Today Chipwich found himself reunited with the horse track, in the ugliest of places on the ugliest of days. The second thing you notice after all the strange heads spotting the clubhouse stadium seats is: no one looks rich. No one. It's no different than I remembered it, except the leisure suits have been swapped out for sweatshirts over Dockers or Members Only jackets, and plaid hats have been retired as an accessory, giving way to the rise of fanny packs. There is clearly a lot of money diverted from Clothing or Hygiene Funds, and channeled directly into Superfecta Securities. The off-brand jeans, rumpled tracksuits, eight-dollar haircuts, and throwback facial hair (and I'm talking about the women now) should all be seen as symbols in a very rich cautionary tale about the dangers of excessive gambling.

My optometrist gambles. In his own words: "I can spend $100 for 50 minutes of therapy and feel shitty about myself for the rest of the day, or gamble $100 in 50 minutes and have a great time." (He did. And he did.) This seemed to me a logically infallible statement, but I was still a little woozy from the two hotdogs I'd just inhaled. (The hotdogs reminded me of the racetrack denizens, rolling over themselves endlessly, getting old and cracked.
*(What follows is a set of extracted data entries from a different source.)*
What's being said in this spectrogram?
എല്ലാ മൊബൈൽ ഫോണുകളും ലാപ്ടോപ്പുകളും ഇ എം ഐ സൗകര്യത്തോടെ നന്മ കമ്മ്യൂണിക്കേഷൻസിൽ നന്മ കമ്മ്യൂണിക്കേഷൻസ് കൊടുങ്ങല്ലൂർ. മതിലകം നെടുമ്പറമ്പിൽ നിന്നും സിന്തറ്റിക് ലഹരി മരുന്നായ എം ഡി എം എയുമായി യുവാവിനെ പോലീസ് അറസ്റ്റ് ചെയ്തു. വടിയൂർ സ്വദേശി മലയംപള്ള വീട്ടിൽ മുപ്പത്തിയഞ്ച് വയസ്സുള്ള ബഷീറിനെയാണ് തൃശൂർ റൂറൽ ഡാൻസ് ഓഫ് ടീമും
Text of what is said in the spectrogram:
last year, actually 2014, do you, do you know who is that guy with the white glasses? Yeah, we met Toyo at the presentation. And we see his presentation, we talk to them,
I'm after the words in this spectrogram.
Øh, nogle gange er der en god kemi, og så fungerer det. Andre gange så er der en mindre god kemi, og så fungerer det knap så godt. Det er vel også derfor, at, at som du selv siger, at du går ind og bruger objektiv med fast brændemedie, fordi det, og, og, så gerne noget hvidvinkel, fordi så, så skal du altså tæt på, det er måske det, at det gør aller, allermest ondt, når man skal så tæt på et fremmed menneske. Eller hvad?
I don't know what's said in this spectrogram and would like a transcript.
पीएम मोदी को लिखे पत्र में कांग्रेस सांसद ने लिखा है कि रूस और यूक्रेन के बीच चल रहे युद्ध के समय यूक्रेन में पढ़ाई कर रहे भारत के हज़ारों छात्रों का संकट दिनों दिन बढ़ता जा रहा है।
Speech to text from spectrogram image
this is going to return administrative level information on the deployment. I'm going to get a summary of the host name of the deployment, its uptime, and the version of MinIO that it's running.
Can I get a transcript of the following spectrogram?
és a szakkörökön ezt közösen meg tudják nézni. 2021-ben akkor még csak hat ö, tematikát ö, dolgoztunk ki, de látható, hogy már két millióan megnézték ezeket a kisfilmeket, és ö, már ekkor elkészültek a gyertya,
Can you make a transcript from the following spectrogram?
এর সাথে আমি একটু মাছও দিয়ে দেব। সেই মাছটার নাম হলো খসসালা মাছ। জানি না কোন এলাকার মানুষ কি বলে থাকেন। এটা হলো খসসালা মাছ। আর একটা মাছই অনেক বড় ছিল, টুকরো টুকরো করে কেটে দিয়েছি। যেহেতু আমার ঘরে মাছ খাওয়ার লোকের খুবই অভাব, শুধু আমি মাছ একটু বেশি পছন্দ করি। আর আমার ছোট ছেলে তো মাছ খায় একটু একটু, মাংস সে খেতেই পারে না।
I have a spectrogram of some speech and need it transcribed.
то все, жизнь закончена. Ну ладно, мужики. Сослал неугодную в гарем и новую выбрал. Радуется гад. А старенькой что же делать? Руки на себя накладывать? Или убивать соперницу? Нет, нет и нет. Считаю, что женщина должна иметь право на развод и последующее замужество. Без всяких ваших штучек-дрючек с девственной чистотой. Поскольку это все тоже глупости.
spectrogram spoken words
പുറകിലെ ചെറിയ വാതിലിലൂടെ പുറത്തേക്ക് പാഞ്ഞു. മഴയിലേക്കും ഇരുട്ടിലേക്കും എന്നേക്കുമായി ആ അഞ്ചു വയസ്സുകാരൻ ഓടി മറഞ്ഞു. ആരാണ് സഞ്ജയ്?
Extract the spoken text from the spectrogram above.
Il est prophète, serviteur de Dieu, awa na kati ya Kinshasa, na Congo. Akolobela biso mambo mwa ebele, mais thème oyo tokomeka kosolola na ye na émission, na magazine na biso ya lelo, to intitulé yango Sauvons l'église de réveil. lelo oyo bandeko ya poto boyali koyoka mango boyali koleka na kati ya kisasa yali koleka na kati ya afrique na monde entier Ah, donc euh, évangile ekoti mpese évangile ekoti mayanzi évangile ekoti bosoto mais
And the hotdog lady - wow. She looked like she arrived at the racetrack in a crate with the hotdog cooker, 37 years ago. She probably suffered from second-hand nitrates.) My optometrist demonstrated a few old-hand tricks, like arriving late and asking financially ruined, departing gamblers if you can have their racing programs. (A $2 savings! And absolutely preferable to rooting through a trashcan at the racetrack entrance, which my optometrist was also prepared to do.) When an old-timer handed me his program as our opposite-direction escalators met for a moment (And this did seem like the kind of place where you could call someone 'old-timer' without being disrespectful. But this is also a place where I saw a thick-necked man in a white turtleneck - a clothing choice that raises all sorts of irrational red flags for me - call his father, clearly an old-timer, a "fucking idiot in [his] old age.") I felt a small sense of kinship. But where other writers might take a moment like this and attach a sentimental importance - a sweet moment of nearly-Zen inclusion, if you will - I was not so myopic that I believed this bond actually existed. And if I did, that self-congratulatory bubble was burst when, moments later, an elderly black man who looked like he took the wrong turn at the crossroads, called me a shitball for squeezing by him in the middle of a televised race.

The third thing you notice at the racetrack is: numbers rule. They have an almost kabalistic importance in this world. So many numbers in so many equally significant configurations, it makes you nauseous. Even watching a live race, I couldn't follow the lighted numbers board that changed frequently, displaying important information about each horse and his standing in the race. I always liked those carnival games where you control the horse race through squirt guns or miniature skeeball. In that type of racing, the only number that counts is your own. At the racetrack numbers and their precise order are always at stake. My optometrist was incredibly facile at this system, often slipping into an autistic trance as he considered trifectas, exactas, and funkmastas. Me? I went for the funny names again, but this time I through a twenty dollar bill at my favorite name, to win. It didn't matter to me one way or another and I decided that the greatest pleasure in placing my bet was, in the event that Mister Poopies won the race, it would be a neat act of subversion in the face of all the calculated gambling bubbling up around me. Oh yeah - and fuck a Chipwich.


it's just a line; don't worry too much
read the archives, please. does that make me gay? meet the author, more or less. this is the email link you were perhaps looking for